Not knowing how to pitch your book

This seems obvious, but I can’t count how many times I have asked an author to tell me about there book, and received, “Um, I don’t know, it’s a sci-fi love story blah blah”. If you are speaking about your book, the words um, I don’t know, typical, and standard do not exist in your vocabulary.

Using your phone instead of your finesse

Okay that was a play on words, but really- if you are at an event, BE at the event, not on Facebook the whole time. More often than not, you are paying for events  you attend, so you better make it worth it. Make a rule: you are only allowed to use your phone for necessary communication and/or promoting the event of social apps. That means phones are used maybe 10-20% of the time, and the rest of the time you should be talking to customers and readers whenever possible. Being shy isn’t really an option in this sort of situation, so fake it until you make it!

Not preparing beforehand

If you go to an event without having done any promoting or preparation, it’s basically like going to the prom without telling any of your friends and hiding in a corner by the bleachers. You should have extra books, plenty of swag, flyer handouts with your social info on them, already planned. You need to know where you’re located so you know where to send people. You need to contact local media, friends, family, co-workers, etc and tell them you will be there. You need to make sure you understand the criteria for having electricity at your booth, if you can hang banners and what materials you may need, how much table space you have, how many chairs are included and if you need to bring your own. You need to create a FB event, share photos on instagram and twitter of the location, your poster, and the festival advertisement ahead of time. There is a LOT that goes into an event, and if you’re not prepared to do it all, you are wasting your time and your money.

You forgot about curb appeal

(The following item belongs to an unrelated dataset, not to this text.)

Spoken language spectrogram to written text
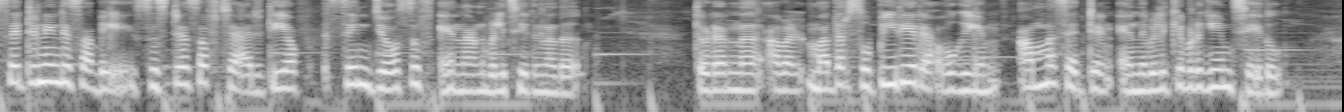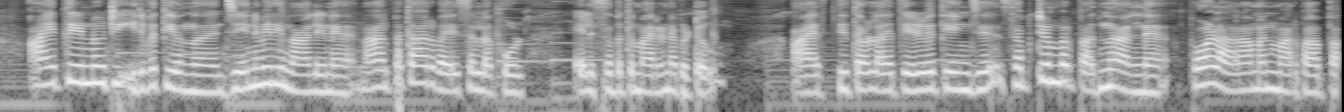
സെറ്റനിന്റെ സഭയെ sisters of charity of saint Joseph എന്നാണ് വിളിച്ചിരുന്നത്. തുടർന്ന് അവൾ മദർ സുപ്പീരിയർ ആവുകയും അമ്മ സെറ്റൻ എന്ന് വിളിക്കപ്പെടുകയും ചെയ്തു. ആയിരത്തി എണ്ണൂറ്റി ഇരുപത്തിയൊന്ന് ജനുവരി നാലിന് നാൽപ്പത്താറ് വയസ്സുള്ളപ്പോൾ എലിസബത്ത് മരണപ്പെട്ടു. ആയിരത്തി തൊള്ളായിരത്തി എഴുപത്തിയഞ്ച് സെപ്റ്റംബർ പതിനാലിന് പോൾ ആറാമൻ മാർപ്പാപ്പ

When you sell books at an event, your table or booth is essentially a mini-storefront for your brand. If you have a pile of books on the table and a tiny poster as your entire display, prepare yourself to not make a lot of sales. You need to make sure you have displays (the plastic book stands can be bought at Michael’s or JoAnn’s for about $1), you need to have banners or stands with attractive posters. Have some friends hang out around your area (not gabbing to you the whole time) to demonstrate that you are interesting and then send them to walk the event with your swag and flyers to hand out. Look as professional and put together as possible, and if you have swag, make sure it’s creatively designed and front and center on your table.

Showing up to the wrong event

Most of the time, authors look for the biggest baddest event in their area to get the most bang for their buck. While this makes perfect sense in theory, those events usually end up being a Comic Con or the like. If you have an anime/comic/superhero inspired novel, this might just work for you, but if you have a single YA historical romance novel, chances are you are out of your breadth and out of your target audience. There are SO many famous actors, comic artists, and screenwriters there that your one novel, despite how great it is, probably won’t be making a splash, or even a ripple. If you team up with your publisher or a whole gang of similar artists, your powers combined might be able to pull through some sales, but otherwise I would hold off. Find events specific to the genre or content of your book and build your fanbase in an area there. Until you have made your name in at least the local area, you are 99% of the time, better off not going to a Comic Con.